## Your task
Could you write out, exactly and with no pictures, every line from the one containing "From this spectrogram, extract" through the last line of the entries?

· · · · ·

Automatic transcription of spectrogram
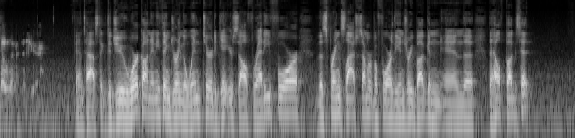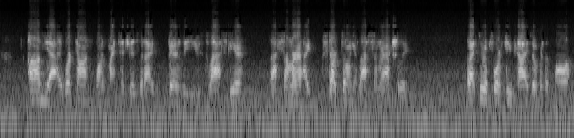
No limit this year. Fantastic. Did you work on anything during the winter to get yourself ready for the spring slash summer before the injury bug and, and the, the health bugs hit? Um, yeah, I worked on one of my pitches that I barely used last year, last summer. I started throwing it last summer actually, but I threw it for a few guys over the fall.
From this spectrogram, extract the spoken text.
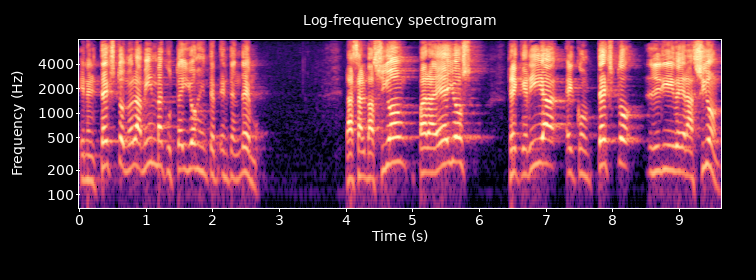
en el texto no es la misma que usted y yo entendemos. La salvación para ellos requería el contexto liberación,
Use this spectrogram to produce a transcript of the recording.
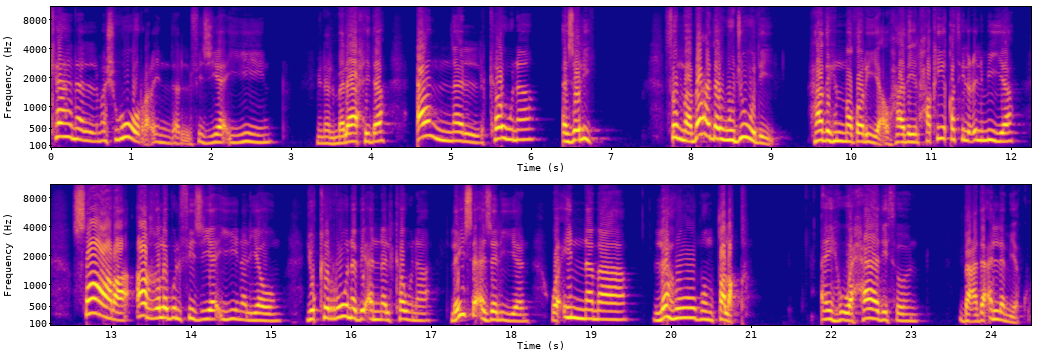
كان المشهور عند الفيزيائيين من الملاحدة أن الكون أزلي ثم بعد وجود هذه النظرية أو هذه الحقيقة العلمية صار أغلب الفيزيائيين اليوم يقرون بأن الكون ليس أزليا وإنما له منطلق أي هو حادث بعد أن لم يكن.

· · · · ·

## Answer for this exercise
From this spectrogram, extract the spoken text.
en el texto no es la misma que usted y yo entendemos. La salvación para ellos requería el contexto liberación,
Use this spectrogram to produce a transcript of the recording.
كان المشهور عند الفيزيائيين من الملاحدة أن الكون أزلي ثم بعد وجود هذه النظرية أو هذه الحقيقة العلمية صار أغلب الفيزيائيين اليوم يقرون بأن الكون ليس أزليا وإنما له منطلق أي هو حادث بعد أن لم يكن.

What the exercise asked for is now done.